For every entry below, give an exact repeat and leave out the pictures.

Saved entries
★ ★ ★ ★ ★ ★ ★
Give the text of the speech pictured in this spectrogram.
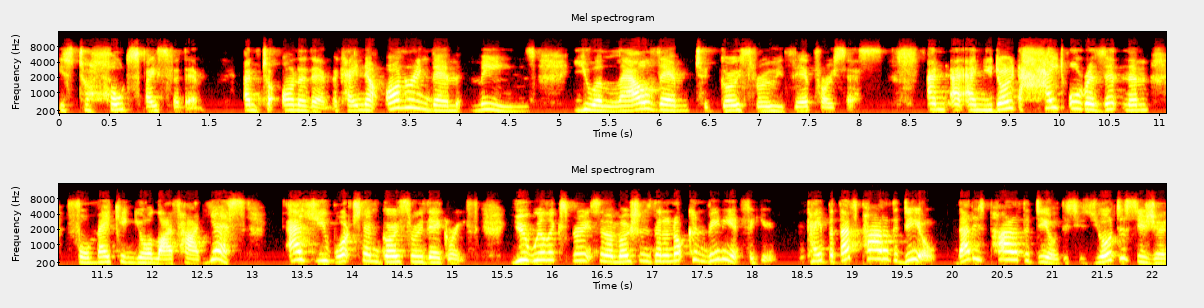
is to hold space for them and to honor them. Okay, now honoring them means you allow them to go through their process, and and you don't hate or resent them for making your life hard. Yes. As you watch them go through their grief, you will experience some emotions that are not convenient for you. Okay, but that's part of the deal. That is part of the deal. This is your decision.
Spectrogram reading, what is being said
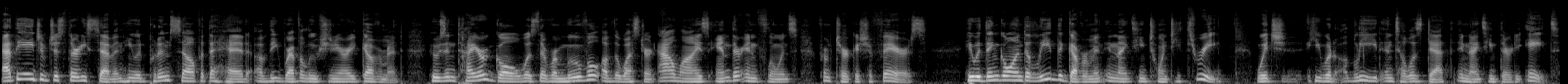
At the age of just 37, he would put himself at the head of the revolutionary government, whose entire goal was the removal of the Western Allies and their influence from Turkish affairs. He would then go on to lead the government in 1923, which he would lead until his death in 1938.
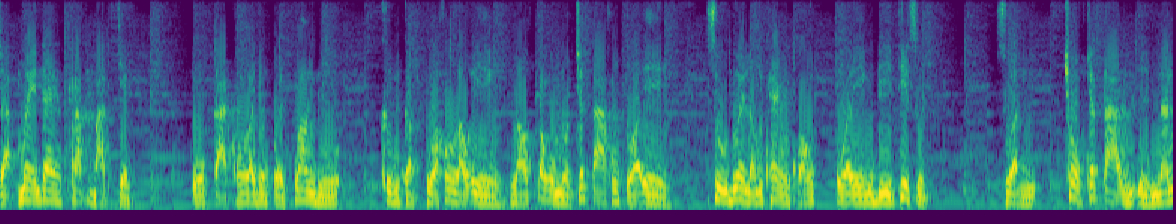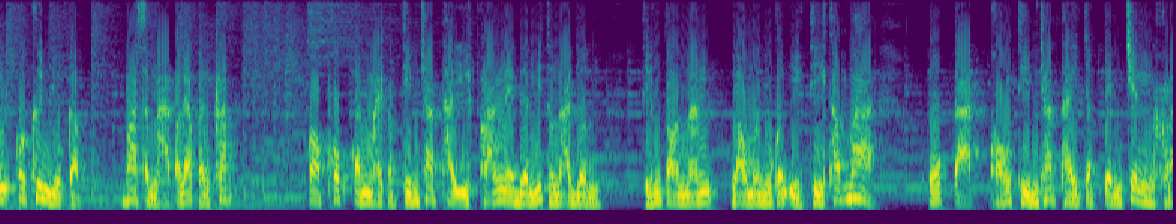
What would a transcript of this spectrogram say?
จะไม่ได้รับบาดเจ็บ โอกาสของเรายังเปิดกว้างอยู่ ขึ้นกับตัวของเราเอง เราต้องกำหนดชะตาของตัวเอง สู้ด้วยลำแข้งของตัวเองดีที่สุด ส่วนโชคชะตาอื่นๆ นั้นก็ขึ้นอยู่กับวาสนาก็แล้วกันครับ ก็พบกันใหม่กับทีมชาติไทยอีกครั้งในเดือนมิถุนายน ถึงตอนนั้นเรามาดูกันอีกทีครับว่า โอกาสของทีมชาติไทยจะเป็นเช่นไร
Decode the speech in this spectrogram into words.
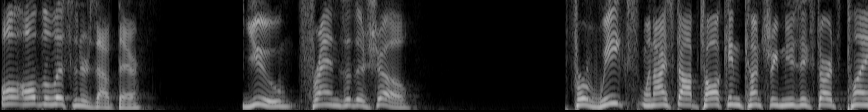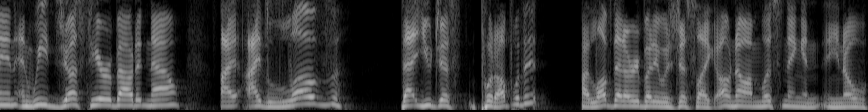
all all the listeners out there, you friends of the show, for weeks when I stop talking, country music starts playing, and we just hear about it now. I I love that you just put up with it. I love that everybody was just like, "Oh no, I'm listening," and you know,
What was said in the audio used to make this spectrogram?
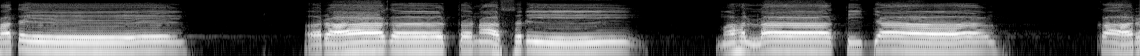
ਫਤਿਹ। ਰਾਗ ਤਨਾਸਰੀ ਮਹੱਲਾ ਤੀਜਾ ਘਰ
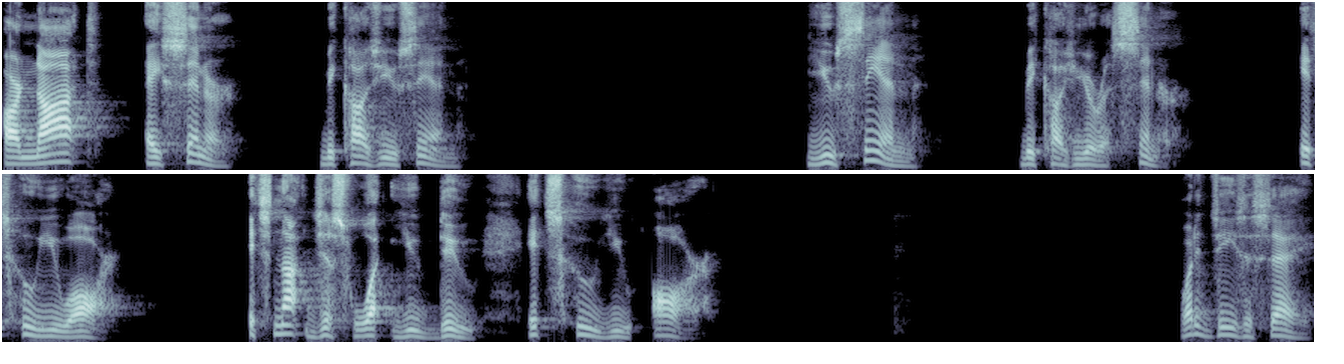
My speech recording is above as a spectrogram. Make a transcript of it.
are not a sinner because you sin. You sin because you're a sinner. It's who you are. It's not just what you do, it's who you are. What did Jesus say?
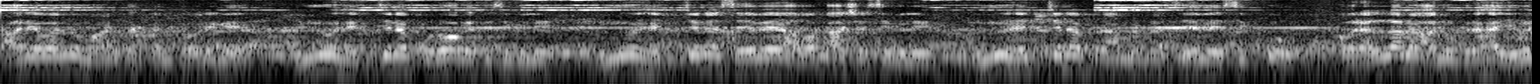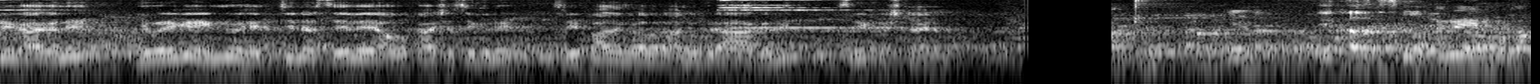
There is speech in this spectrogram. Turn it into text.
ಕಾರ್ಯವನ್ನು ಮಾಡತಕ್ಕಂಥವರಿಗೆ ಇನ್ನೂ ಹೆಚ್ಚಿನ ಪುರೋಗತಿ ಸಿಗಲಿ, ಇನ್ನೂ ಹೆಚ್ಚಿನ ಸೇವೆಯ ಅವಕಾಶ ಸಿಗಲಿ, ಇನ್ನೂ ಹೆಚ್ಚಿನ ಬ್ರಾಹ್ಮಣರ ಸೇವೆ ಸಿಕ್ಕು, ಅವರೆಲ್ಲರ ಅನುಗ್ರಹ ಇವರಿಗಾಗಲಿ, ಇವರಿಗೆ ಇನ್ನೂ ಹೆಚ್ಚಿನ ಸೇವೆಯ ಅವಕಾಶ ಸಿಗಲಿ. ಶ್ರೀಪಾದಂಗಳವರ ಅನುಗ್ರಹ ಆಗಲಿ. ಶ್ರೀಕೃಷ್ಣಾಯ ನಮಃ. ಹರೇ ನಮಃ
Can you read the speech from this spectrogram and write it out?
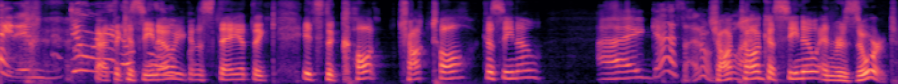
night in Durant at the casino. Oklahoma. You're going to stay at the. It's the Choctaw Casino, I guess I don't know. Choctaw I'm- Casino and Resort.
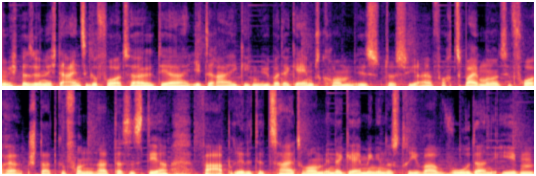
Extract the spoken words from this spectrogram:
Für mich persönlich der einzige Vorteil der E3 gegenüber der Gamescom ist, dass sie einfach zwei Monate vorher stattgefunden hat. Dass es der verabredete Zeitraum in der Gaming-Industrie war, wo dann eben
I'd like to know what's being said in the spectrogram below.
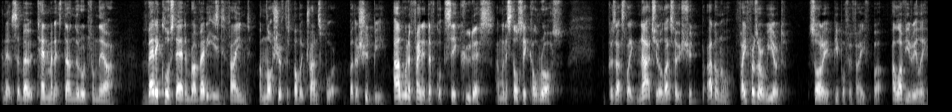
and it's about 10 minutes down the road from there. Very close to Edinburgh, very easy to find. I'm not sure if there's public transport, but there should be. I'm going to find it difficult to say Couris. I'm going to still say Culross, because that's like natural, that's how it should. I don't know. Fifers are weird. Sorry, people for Fife, but I love you really.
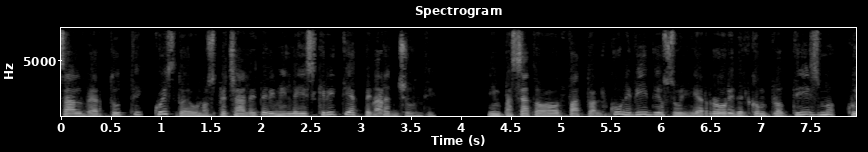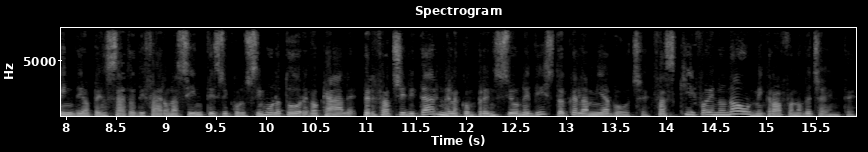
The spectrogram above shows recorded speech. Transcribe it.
Salve a tutti, questo è uno speciale per i mille iscritti appena raggiunti. In passato ho fatto alcuni video sugli errori del complottismo, quindi ho pensato di fare una sintesi col simulatore vocale per facilitarne la comprensione visto che la mia voce fa schifo e non ho un microfono decente.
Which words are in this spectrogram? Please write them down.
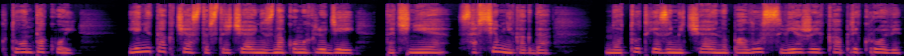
кто он такой. Я не так часто встречаю незнакомых людей, точнее, совсем никогда. Но тут я замечаю на полу свежие капли крови.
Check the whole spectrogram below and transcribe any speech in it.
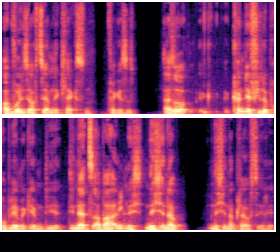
Obwohl sie auch, sie haben eine Claxton. Vergiss es. Also können dir viele Probleme geben, die, die Nets aber halt nicht, nicht in der, nicht in der Playoff-Serie.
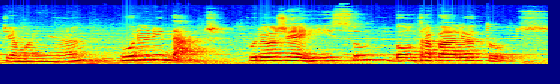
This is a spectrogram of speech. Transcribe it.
de amanhã por unidade. Por hoje é isso. Bom trabalho a todos.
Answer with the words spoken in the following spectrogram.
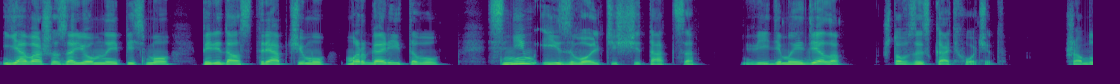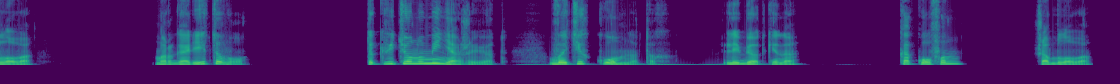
Я ваше заемное письмо передал стряпчему Маргаритову. С ним и извольте считаться. Видимое дело, что взыскать хочет. Шаблова. Маргаритову? Так ведь он у меня живет, в этих комнатах. Лебедкина. Каков он? Шаблова.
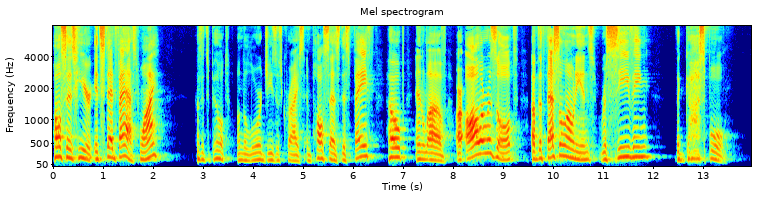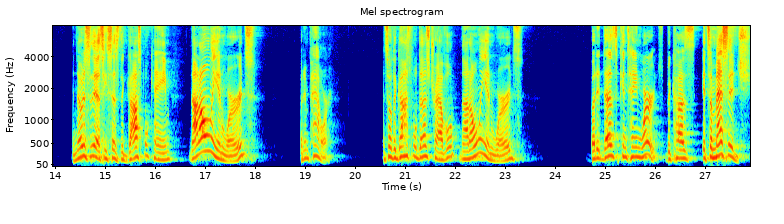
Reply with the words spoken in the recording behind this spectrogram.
Paul says here, it's steadfast. Why? Because it's built on the Lord Jesus Christ. And Paul says this faith, hope, and love are all a result of the Thessalonians receiving the gospel. And notice this he says the gospel came not only in words, but in power. And so the gospel does travel not only in words, but it does contain words because it's a message.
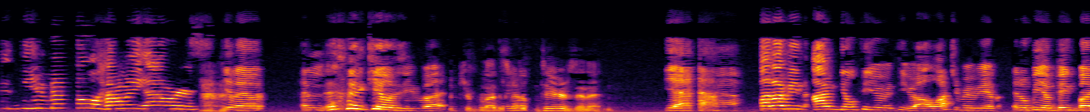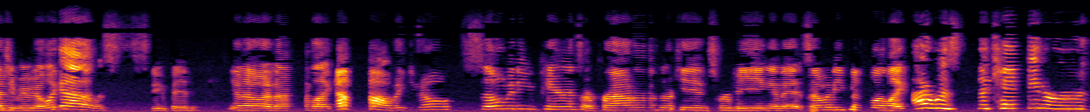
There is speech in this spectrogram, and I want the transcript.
Do you know how many hours? You know, and it kills you, but Put your blood, You know. sweat, and tears in it. yeah. Yeah. But I mean, I'm guilty of it too. I'll watch a movie and it'll be a big budget movie. I'm like, ah, that was stupid. You know, and I'm like, oh, but you know, so many parents are proud of their kids for being in it. So many people are like, I was the caterer's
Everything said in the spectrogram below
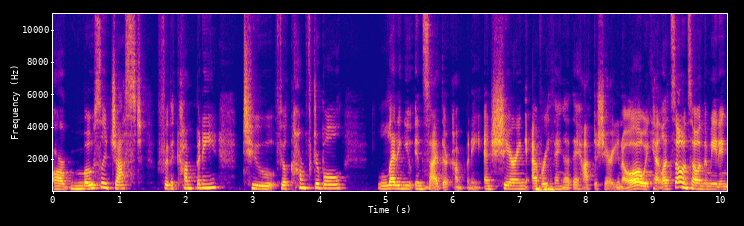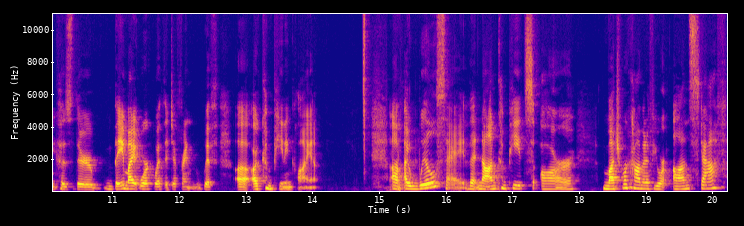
are mostly just for the company to feel comfortable letting you inside their company and sharing mm-hmm. everything mm-hmm. that they have to share you know oh we can't let so and so in the meeting because they're they might work with a different with a, a competing client um, i will say that non-competes are much more common if you are on staff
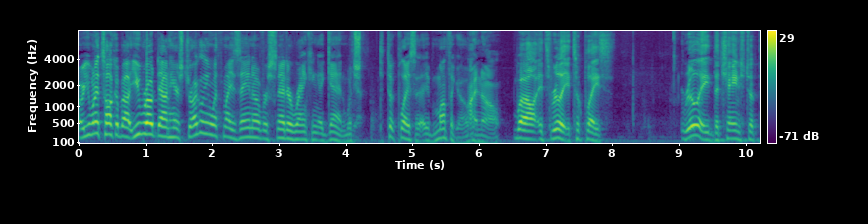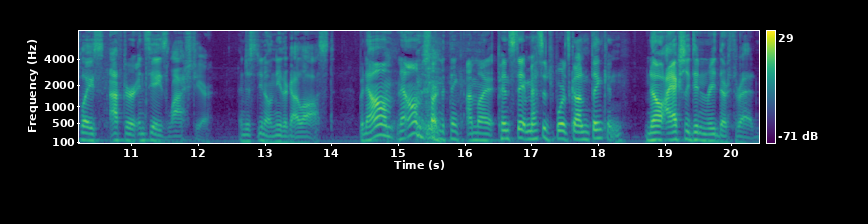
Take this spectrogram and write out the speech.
Or you want to talk about? You wrote down here struggling with my Zane over Snyder ranking again, which t- took place a, a month ago. I know. Well, it's really it took place. Really, the change took place after NCAA's last year, and just you know neither guy lost. But now I'm now I'm starting to think I might. Penn State message boards got him thinking. No, I actually didn't read their thread.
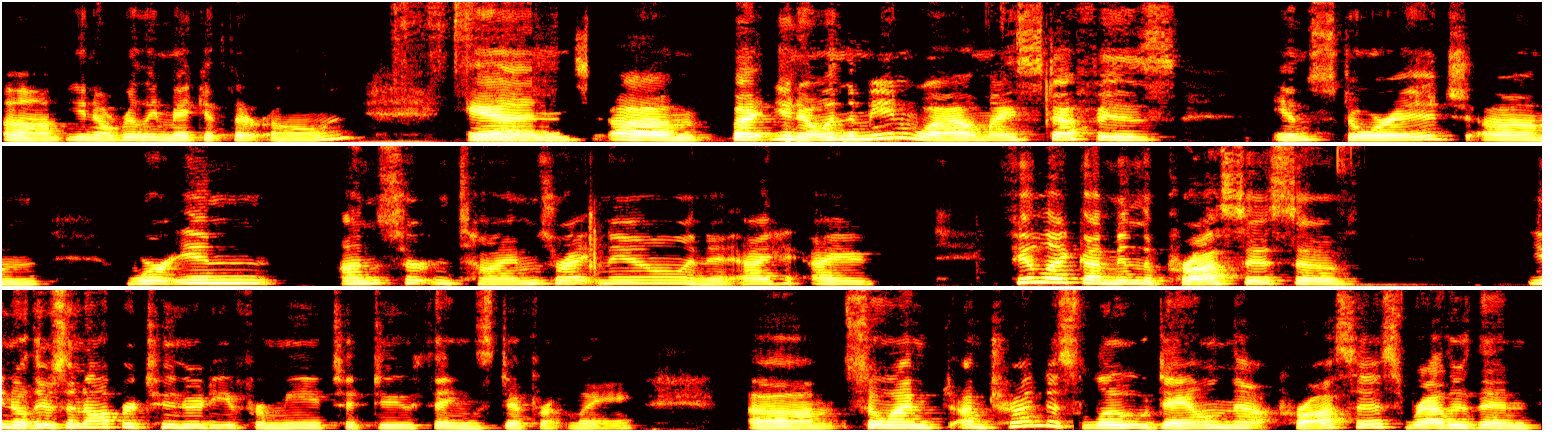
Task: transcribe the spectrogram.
um, you know, really make it their own. And, yeah. um, but, you know, in the meanwhile, my stuff is in storage. Um, we're in uncertain times right now. And I, I feel like I'm in the process of you know there's an opportunity for me to do things differently. Um, so i'm i'm trying to slow down that process rather than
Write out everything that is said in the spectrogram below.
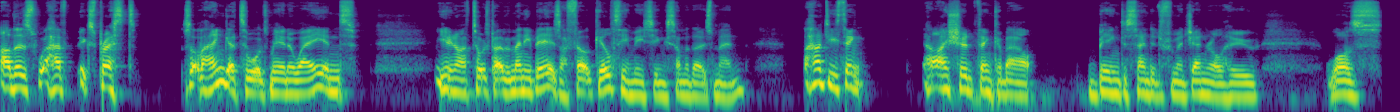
Others have expressed sort of anger towards me in a way. And, you know, I've talked about over many beers. I felt guilty meeting some of those men how do you think I should think about being descended from a general who was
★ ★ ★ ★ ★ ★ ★
* [Reply to the task]
Give the text of the speech pictured in this spectrogram.
is to hold space for them and to honor them. Okay, now honoring them means you allow them to go through their process, and and you don't hate or resent them for making your life hard. Yes. As you watch them go through their grief, you will experience some emotions that are not convenient for you. Okay, but that's part of the deal. That is part of the deal. This is your decision.
Spectrogram reading, what is being said
At the age of just 37, he would put himself at the head of the revolutionary government, whose entire goal was the removal of the Western Allies and their influence from Turkish affairs. He would then go on to lead the government in 1923, which he would lead until his death in 1938.
What would a transcript of this spectrogram say?
จะไม่ได้รับบาดเจ็บ โอกาสของเรายังเปิดกว้างอยู่ ขึ้นกับตัวของเราเอง เราต้องกำหนดชะตาของตัวเอง สู้ด้วยลำแข้งของตัวเองดีที่สุด ส่วนโชคชะตาอื่นๆ นั้นก็ขึ้นอยู่กับวาสนาก็แล้วกันครับ ก็พบกันใหม่กับทีมชาติไทยอีกครั้งในเดือนมิถุนายน ถึงตอนนั้นเรามาดูกันอีกทีครับว่า โอกาสของทีมชาติไทยจะเป็นเช่นไร
Decode the speech in this spectrogram into words.
all all the listeners out there, you friends of the show, for weeks when I stop talking, country music starts playing, and we just hear about it now. I I love that you just put up with it. I love that everybody was just like, "Oh no, I'm listening," and you know,
What was said in the audio used to make this spectrogram?
ਫਤਿਹ। ਰਾਗ ਤਨਾਸਰੀ ਮਹੱਲਾ ਤੀਜਾ ਘਰ
My speech recording is above as a spectrogram. Make a transcript of it.
are not a sinner because you sin. You sin because you're a sinner. It's who you are. It's not just what you do, it's who you are. What did Jesus say?
There is speech in this spectrogram. Turn it into text.
ಕಾರ್ಯವನ್ನು ಮಾಡತಕ್ಕಂಥವರಿಗೆ ಇನ್ನೂ ಹೆಚ್ಚಿನ ಪುರೋಗತಿ ಸಿಗಲಿ, ಇನ್ನೂ ಹೆಚ್ಚಿನ ಸೇವೆಯ ಅವಕಾಶ ಸಿಗಲಿ, ಇನ್ನೂ ಹೆಚ್ಚಿನ ಬ್ರಾಹ್ಮಣರ ಸೇವೆ ಸಿಕ್ಕು, ಅವರೆಲ್ಲರ ಅನುಗ್ರಹ ಇವರಿಗಾಗಲಿ, ಇವರಿಗೆ ಇನ್ನೂ ಹೆಚ್ಚಿನ ಸೇವೆಯ ಅವಕಾಶ ಸಿಗಲಿ. ಶ್ರೀಪಾದಂಗಳವರ ಅನುಗ್ರಹ ಆಗಲಿ. ಶ್ರೀಕೃಷ್ಣಾಯ ನಮಃ. ಹರೇ ನಮಃ
Can you read the speech from this spectrogram and write it out?
night in Durant at the casino. Oklahoma. You're going to stay at the. It's the Choctaw Casino, I guess I don't know. Choctaw I'm- Casino and Resort.
Extract the spoken words from this spectrogram:
Für mich persönlich der einzige Vorteil der E3 gegenüber der Gamescom ist, dass sie einfach zwei Monate vorher stattgefunden hat. Dass es der verabredete Zeitraum in der Gaming-Industrie war, wo dann eben
I'd like to know what's being said in the spectrogram below.
and it's about 10 minutes down the road from there. Very close to Edinburgh, very easy to find. I'm not sure if there's public transport, but there should be. I'm going to find it difficult to say Couris. I'm going to still say Culross, because that's like natural, that's how it should. I don't know. Fifers are weird. Sorry, people for Fife, but I love you really.
The spectrogram above shows recorded speech. Transcribe it.
Salve a tutti, questo è uno speciale per i mille iscritti appena raggiunti. In passato ho fatto alcuni video sugli errori del complottismo, quindi ho pensato di fare una sintesi col simulatore vocale per facilitarne la comprensione visto che la mia voce fa schifo e non ho un microfono decente.
Which words are in this spectrogram? Please write them down.
кто он такой. Я не так часто встречаю незнакомых людей, точнее, совсем никогда. Но тут я замечаю на полу свежие капли крови.
Check the whole spectrogram below and transcribe any speech in it.
Obwohl sie auch, sie haben eine Claxton. Vergiss es. Also können dir viele Probleme geben, die, die Nets aber halt nicht, nicht in der, nicht in der Playoff-Serie.
This is a spectrogram of speech. Transcribe it.
de amanhã por unidade. Por hoje é isso. Bom trabalho a todos.
Answer with the words spoken in the following spectrogram.
Я ваше заемное письмо передал стряпчему Маргаритову. С ним и извольте считаться. Видимое дело, что взыскать хочет. Шаблова. Маргаритову? Так ведь он у меня живет, в этих комнатах. Лебедкина. Каков он? Шаблова.
Reply with the words spoken in the recording behind this spectrogram.
Paul says here, it's steadfast. Why? Because it's built on the Lord Jesus Christ. And Paul says this faith, hope, and love are all a result of the Thessalonians receiving the gospel. And notice this he says the gospel came not only in words, but in power. And so the gospel does travel not only in words, but it does contain words because it's a message.
There is speech in this spectrogram, and I want the transcript.
Do you know how many hours? You know, and it kills you, but Put your blood, You know. sweat, and tears in it. yeah. Yeah. But I mean, I'm guilty of it too. I'll watch a movie and it'll be a big budget movie. I'm like, ah, that was stupid. You know, and I'm like, oh, but you know, so many parents are proud of their kids for being in it. So many people are like, I was the caterer's
Everything said in the spectrogram below
are mostly just for the company to feel comfortable letting you inside their company and sharing mm-hmm. everything mm-hmm. that they have to share you know oh we can't let so and so in the meeting because they're they might work with a different with a, a competing client um, i will say that non-competes are much more common if you are on staff
Take this spectrogram and write out the speech.
Or you want to talk about? You wrote down here struggling with my Zane over Snyder ranking again, which t- took place a, a month ago. I know. Well, it's really it took place. Really, the change took place after NCAA's last year, and just you know neither guy lost. But now I'm now I'm starting to think I might. Penn State message boards got him thinking. No, I actually didn't read their thread.
Task: transcribe the spectrogram.
um, you know, really make it their own. And, yeah. um, but, you know, in the meanwhile, my stuff is in storage. Um, we're in uncertain times right now. And I, I feel like I'm in the process of you know there's an opportunity for me to do things differently. Um, so i'm i'm trying to slow down that process rather than
Write out everything that is said in the spectrogram below.
Others have expressed sort of anger towards me in a way. And, you know, I've talked about over many beers. I felt guilty meeting some of those men how do you think I should think about being descended from a general who was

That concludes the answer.